[Saved data entries]

※

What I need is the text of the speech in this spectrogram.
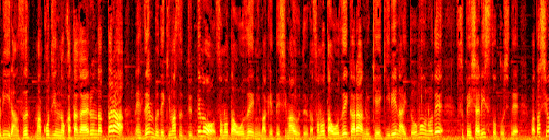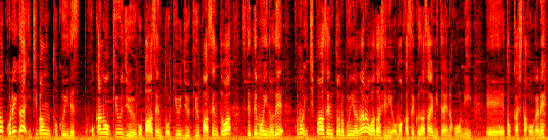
フリーランス、まあ、個人の方がやるんだったら、ね、全部できますって言っても、その他大勢に負けてしまうというか、その他大勢から抜けきれないと思うので、スペシャリストとして、私はこれが一番得意です。他の95%、99%は捨ててもいいので、この1%の分野なら私にお任せくださいみたいな方に、えー、特化した方がね、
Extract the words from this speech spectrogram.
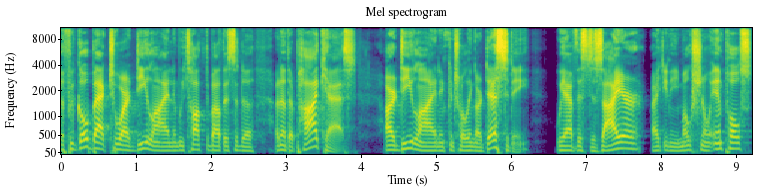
if we go back to our D line, and we talked about this in a, another podcast, our D line in controlling our destiny, we have this desire, right, an emotional impulse.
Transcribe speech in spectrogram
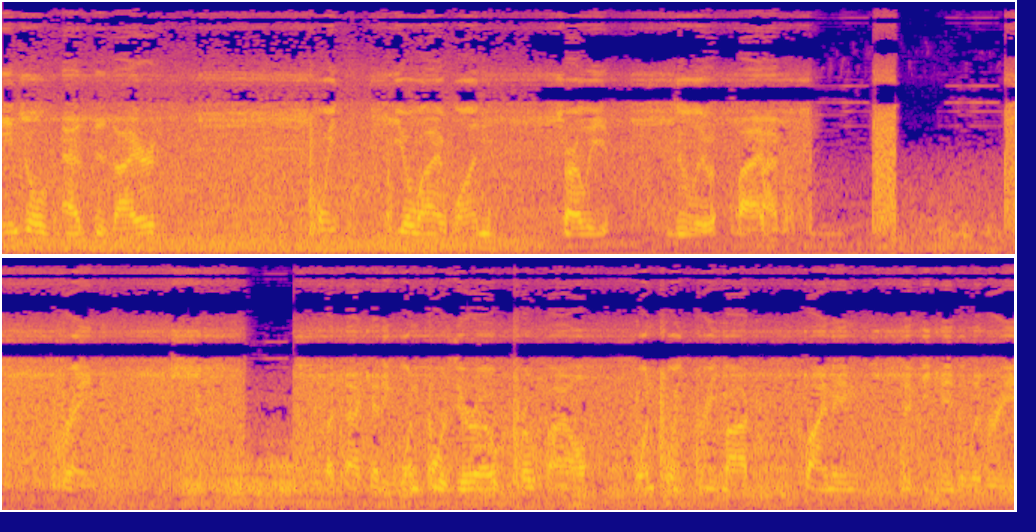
Angels as desired. Point COI 1. Charlie Zulu 5. Frank. Attack heading 140, profile 1.3 Mach, climbing, 50K delivery,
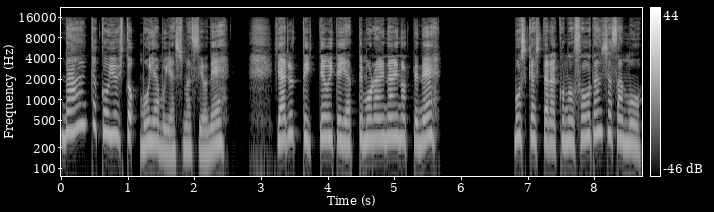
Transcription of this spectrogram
なんかこういう人もやもやしますよね。やるって言っておいてやってもらえないのってね。もしかしたらこの相談者さんも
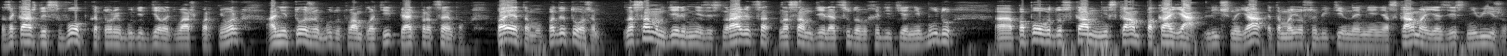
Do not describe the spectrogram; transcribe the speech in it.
За каждый своп, который будет делать ваш партнер, они тоже будут вам платить 5%. Поэтому подытожим. На самом деле мне здесь нравится. На самом деле отсюда выходить я не буду. А, по поводу скам, не скам, пока я, лично я, это мое субъективное мнение, скама я здесь не вижу.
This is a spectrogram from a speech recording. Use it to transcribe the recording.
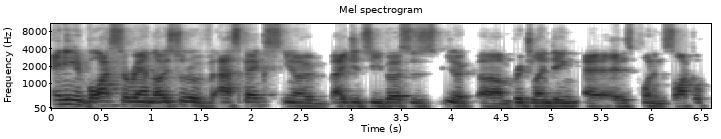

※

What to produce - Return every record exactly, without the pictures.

Result -
What I need is the text of the speech in this spectrogram.
フリーランス、まあ、個人の方がやるんだったら、ね、全部できますって言っても、その他大勢に負けてしまうというか、その他大勢から抜けきれないと思うので、スペシャリストとして、私はこれが一番得意です。他の95%、99%は捨ててもいいので、この1%の分野なら私にお任せくださいみたいな方に、えー、特化した方がね、
Extract the words from this speech spectrogram.
if we go back to our D line, and we talked about this in a, another podcast, our D line in controlling our destiny, we have this desire, right, an emotional impulse.
Transcribe speech in spectrogram
Angels as desired. Point COI 1. Charlie Zulu 5. Frank. Attack heading 140, profile 1.3 Mach, climbing, 50K delivery,
Transcription of this spectrogram
なんかこういう人もやもやしますよね。やるって言っておいてやってもらえないのってね。もしかしたらこの相談者さんも
Do not describe the spectrogram; transcribe the speech in it.
За каждый своп, который будет делать ваш партнер, они тоже будут вам платить 5%. Поэтому подытожим. На самом деле мне здесь нравится. На самом деле отсюда выходить я не буду. А, по поводу скам, не скам, пока я, лично я, это мое субъективное мнение, скама я здесь не вижу.
This is a spectrogram from a speech recording. Use it to transcribe the recording.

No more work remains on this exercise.